▶ _Instructions to follow_
After finding "A recording of" in a line below, print that line and the rest of the lines exactly, leaving out all pictures.

▶ _Supplied entries_

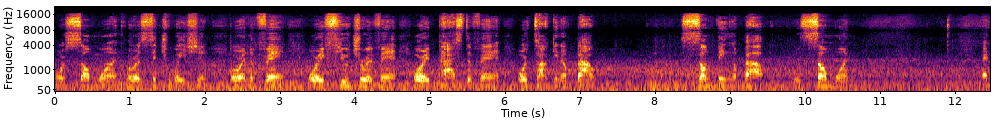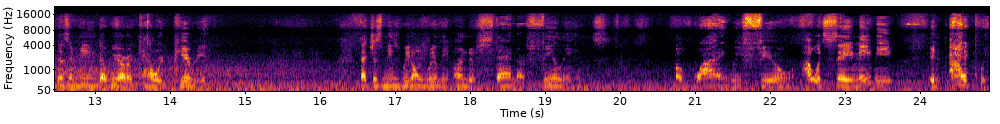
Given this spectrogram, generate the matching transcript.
or someone or a situation or an event or a future event or a past event or talking about something about with someone that doesn't mean that we are a coward period that just means we don't really understand our feelings of why we feel i would say maybe inadequate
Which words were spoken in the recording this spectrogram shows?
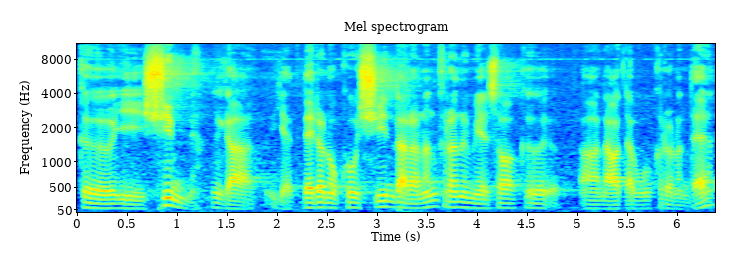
그 이 쉼 그러니까 내려놓고 쉰다라는 그런 의미에서 그 아, 나왔다고 그러는데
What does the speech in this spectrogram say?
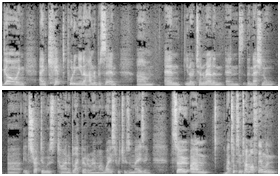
going and kept putting in 100%. Um, and, you know, turned around and, and the national uh, instructor was tying a black belt around my waist, which was amazing. So um, I took some time off then when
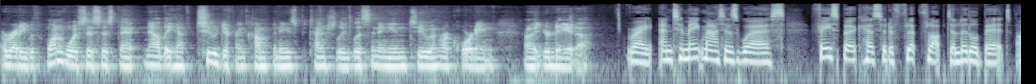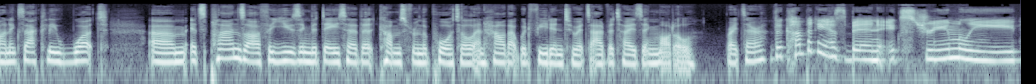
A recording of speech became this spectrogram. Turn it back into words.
already with one voice assistant. Now they have two different companies potentially listening into and recording uh, your data. Right. And to make matters worse, Facebook has sort of flip flopped a little bit on exactly what um, its plans are for using the data that comes from the portal and how that would feed into its advertising model. Right, Sarah? The company has been extremely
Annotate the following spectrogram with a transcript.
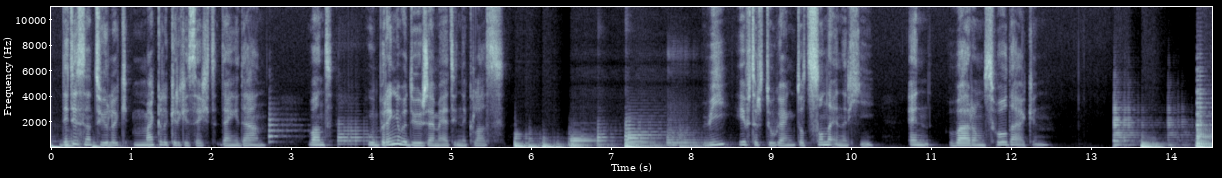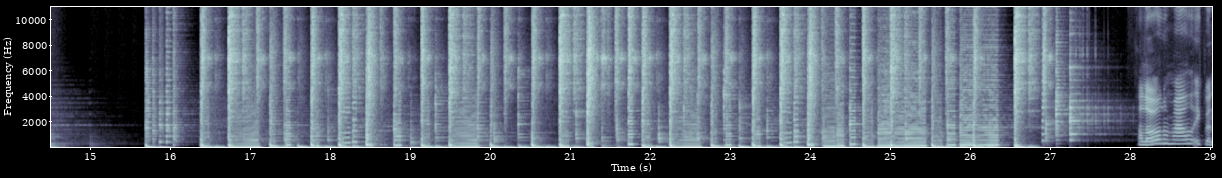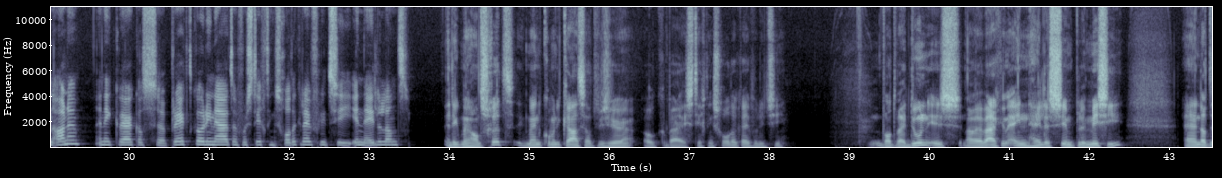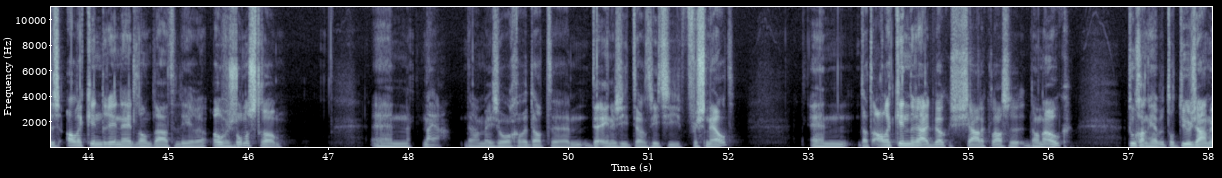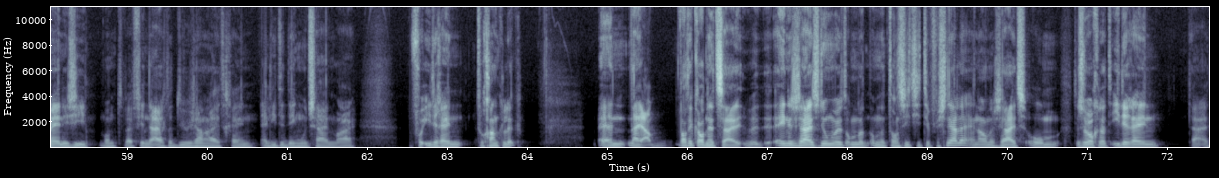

▶ _Exercise result_
A recording of speech became this spectrogram. Turn it back into words.
already with one voice assistant. Now they have two different companies potentially listening into and recording uh, your data. Right. And to make matters worse, Facebook has sort of flip flopped a little bit on exactly what um, its plans are for using the data that comes from the portal and how that would feed into its advertising model. Right, Sarah? The company has been extremely
Annotate the following spectrogram with a transcript.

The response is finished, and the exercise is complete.